The narrow duties of an interim government can be widened in two scenarios. First, when the caretaking role does not last for days, but months or years. Second, in times of crisis or exceptional circumstances. (commonly known as Zorouf Al Estethna’ia).
“If the mandate of a caretaker government lasts for a long time, such as a year or two, the scope of its work is expanded,” explained Mohammad Al Moghabat, a constitutional law researcher.
In face of the economic collapse in the country, it is fair to assume Lebanon is currently operating under exceptional circumstances.
“At such a time, a caretaker government should interfere,” said Morcos. “Saying it has limited powers does not mean it should not intervene to prevent more losses or damages.”
However, exceptional circumstances come with the risk of misuse. The executive branch could use these circumstances to justify operating outside of its constitutional mandate to push through a political agenda, rather than serve the public interest.
Politicians serving their own interests at the expense of the state comes as no surprise to most Lebanese. The current tension between President Michel Aoun and Caretaker Prime Minister Najib Mikati is only the latest flare up.
To resign or not to resign?
Many Lebanese are wondering who is to captain the ship as Lebanon sails from one titanic catastrophe to the next, still under a caretaker cabinet and prime minister, with no emerging presidential contenders in sight.

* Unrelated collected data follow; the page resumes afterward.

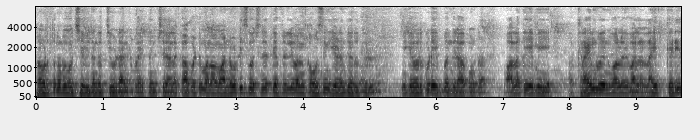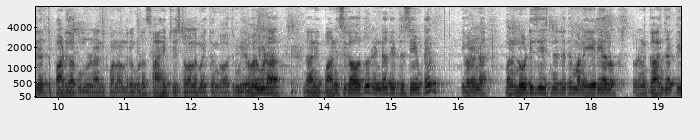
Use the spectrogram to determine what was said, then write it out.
ప్రవర్తనలో వచ్చే విధంగా చూడడానికి ప్రయత్నం చేయాలి? కాబట్టి మనం ఆ నోటీస్కి వచ్చినట్టు డెఫినెట్లీ వాళ్ళని కౌన్సిలింగ్ చేయడం జరుగుతుంది. మీకు ఎవరు కూడా ఇబ్బంది రాకుండా వాళ్ళకి ఏమి క్రైమ్లో ఇన్వాల్వ్ అయ్యి వాళ్ళ లైఫ్ కెరీర్ ఎంత పాడు కాకుండా ఉండడానికి మనందరం కూడా సహాయం చేసిన వాళ్ళం అవుతాం కావచ్చు. మీరు ఎవరు కూడా దానికి బానిస కావద్దు. రెండోది ఎట్ ద సేమ్ టైం ఎవరైనా మనం నోటీస్ చేసినట్లయితే మన ఏరియాలో ఎవరైనా గాంజాకి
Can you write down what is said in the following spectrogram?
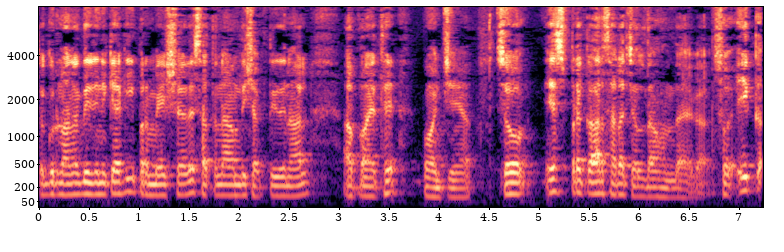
ਤਾਂ ਗੁਰੂ ਨਾਨਕ ਦੇਵ ਜੀ ਨੇ ਕਿਹਾ ਕਿ ਪਰਮੇਸ਼ਰ ਦੇ ਸਤਨਾਮ ਦੀ ਸ਼ਕਤੀ ਦੇ ਨਾਲ ਆਪਾਂ ਇੱਥੇ ਪਹੁੰਚੇ ਆ ਸੋ ਇਸ ਪ੍ਰਕਾਰ ਸਾਰਾ ਚੱਲਦਾ ਹੁੰਦਾ ਹੈਗਾ। ਸੋ ਇੱਕ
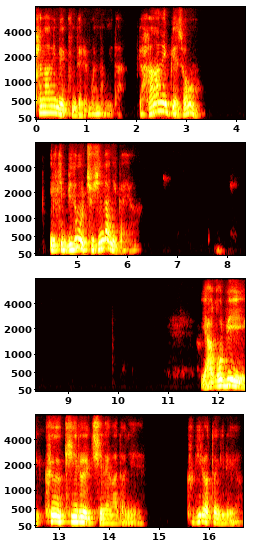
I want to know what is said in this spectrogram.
하나님의 군대를 만납니다. 그러니까 하나님께서 이렇게 믿음을 주신다니까요. 야곱이 그 길을 진행하더니 그 길이 어떤 길이에요?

The Lebanese Constitution states that in the event of a presidential vacancy, the prime minister is to assume the role of the president, albeit in a narrow capacity.

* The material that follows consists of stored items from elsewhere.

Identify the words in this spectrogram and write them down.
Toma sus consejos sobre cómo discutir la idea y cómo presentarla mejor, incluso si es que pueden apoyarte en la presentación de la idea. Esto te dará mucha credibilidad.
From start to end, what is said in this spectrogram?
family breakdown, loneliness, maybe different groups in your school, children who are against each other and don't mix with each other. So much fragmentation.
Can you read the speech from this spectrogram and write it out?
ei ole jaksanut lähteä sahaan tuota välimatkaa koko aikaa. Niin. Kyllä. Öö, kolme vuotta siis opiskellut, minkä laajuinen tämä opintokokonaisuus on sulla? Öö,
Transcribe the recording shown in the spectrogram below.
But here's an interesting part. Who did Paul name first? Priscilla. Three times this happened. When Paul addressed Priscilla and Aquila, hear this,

“There is no clear legal text that determines if a caretaker government can take on the role of the presidency or not,” said Almoghabat. “But the principle of continuity should persist.”
This means that, if Lebanon still has a caretaker government at the end of the current presidential term, the interim government should assume the role of the president.
Some reports claim President Aoun seeks to issue a decree stipulating the resignation of the Mikati government . However, the constitutionality of such a manoeuvre is questionable. 
“Aoun wants to introduce his own people into a new cabinet, specifically his son-in-law,” said Hilal Khashan, Professor of Political Studies and Public Administration at the American University of Beirut.
Given that the Mikati government was considered resigned following the May parliamentary elections, President Aoun only needs to issue a decree accepting the resignation of the prime minister and his cabinet. Yet, Aoun cannot deem the Mikati government resigned before a new government is formed.
According to Morcos, it is a “constitutional custom” for the president to issue a decree which formally regards the caretaker government as resigned. However, the president must issue three decrees at the same time: the acceptance of the government’s resignation, the acceptance of the prime minister’s resignation, and the appointment of a new prime minister.
“As soon as there is consensus between the president and prime minister, the three decrees will be issued simultaneously,” said Morcos.
According to Almoghabat, constitutional customs have a high legal status in order of Lebanese jurisprudence. “First there is the constitutional text, then the constitutional customs, then the law,” he explained.